Metcash has materially outperformed Coles in 2021.
The post Why is the Metcash (ASX:MTS) share price smashing Coles this year? appeared first on The Motley Fool Australia. –
In the calendar year to date, Metcash has gone up 26% whilst Coles has actually declined almost 3%.
Despite being a much smaller business, Metcash is more diversified. It has three different pillars: food, liquor and hardware.
In food, it’s the largest supplier to independent supermarkets in Australia, namely IGA and Foodland.
Metcash is the second largest player in the liquor market, it supplies around 90% of independent liquor stores in Australia including Cellarbrations, The Bottle-O, IGA Liquor, Duncans and Thirsty Camel.
With its hardware division, it’s the second largest player in the Australian hardware market. Its hardware network now has more than 700 stores across the brands Mitre 10, Home Timber & Hardware and recently Total Tools.
Direction of sales and profit
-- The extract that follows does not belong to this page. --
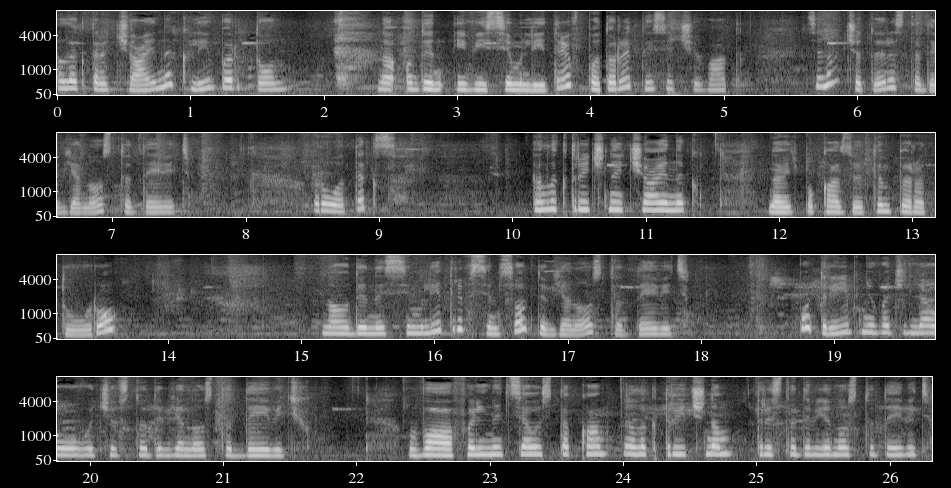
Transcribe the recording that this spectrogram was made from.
Електрочайник Лібертон на 1,8 літрів по 3000 Вт. Ціна 499. Ротекс електричний чайник. Навіть показує температуру. На 1,7 літрів 799. Подрібнювач для овочів 199. Вафельниця ось така електрична 399.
Investors often like to look at the most recent performance of a business to indicate where the share price could, or should, be trading. The Coles share price and Metcash share price may be influenced by what the respective businesses have most recently announced.
Coles said in its FY22 first quarter that its total sales were up 1.5% year on year, with supermarket sales up 1.8%.
In the first four weeks of the Coles second quarter, supermarket comparable sales were “broadly in-line”, Express volumes were being impacted but expected to make a recovery in the second half as mobility increases.
Looking at Metcash, it just reported its FY22 first half, where overall revenue was up 1.3%. Excluding the loss of 7-Eleven, food sales were down just 0.2%. Liquor sales were up 6.6% and hardware sales were up 17.9%.
Hardware is the profit driver of the business at the moment. Hardware earnings before interest and tax (EBIT) jumped 53.3%, or $34.4 million, to $98.9 million. Metcash’s underlying EBIT increased 13.9% to $231.2 million, so hardware played a significant role in growing profit.
Continuing growth for Metcash
Whilst Coles mentioned in its update that sales were broadly flat in October, Metcash is seeing continuing “strong sales” growth.
In the first five weeks of its FY22, total food sales were up 2.3%, liquor sales were up 7.6% and hardware sales were up 20.1%.
Investors may be factoring in that elevated level of growth into their thoughts about the Metcash share price.
Are Metcash shares good value?
The analysts at Macquarie Group Ltd (ASX: MQG) think that Metcash is a buy, with a price target of $4.70 after seeing the half-year result and how strongly the hardware division performed.
Macquarie notes the ongoing initiatives that Metcash is doing, including investing in e-commerce. But inflation and COVID-19 effects on the supply chain could be problematic.
Based on Macquarie’s projections, the Metcash share price is valued at 15x FY22’s estimated earnings with a grossed-up dividend yield of 6.5% for FY22.
The post Why is the Metcash (ASX:MTS) share price smashing Coles this year? appeared first on The Motley Fool Australia.
Should you invest $1,000 in Metcash right now?
Before you consider Metcash, you’ll want to hear this.
Motley Fool Investing expert Scott Phillips just revealed what he believes are the 5 best stocks for investors to buy right now… and Metcash wasn’t one of them.
The online investing service he’s run for nearly a decade, Motley Fool Share Advisor, has provided thousands of paying members with stock picks that have doubled, tripled or even more.* And right now, Scott thinks there are 5 stocks that are better buys.
*Returns as of August 16th 2021
Motley Fool contributor Tristan Harrison has no position in any of the stocks mentioned. The Motley Fool Australia’s parent company Motley Fool Holdings Inc. has no position in any of the stocks mentioned. The Motley Fool Australia owns shares of and has recommended COLESGROUP DEF SET. The Motley Fool Australia has recommended Macquarie Group Limited. The Motley Fool has a disclosure policy. This article contains general investment advice only (under AFSL 400691). Authorised by Bruce Jackson.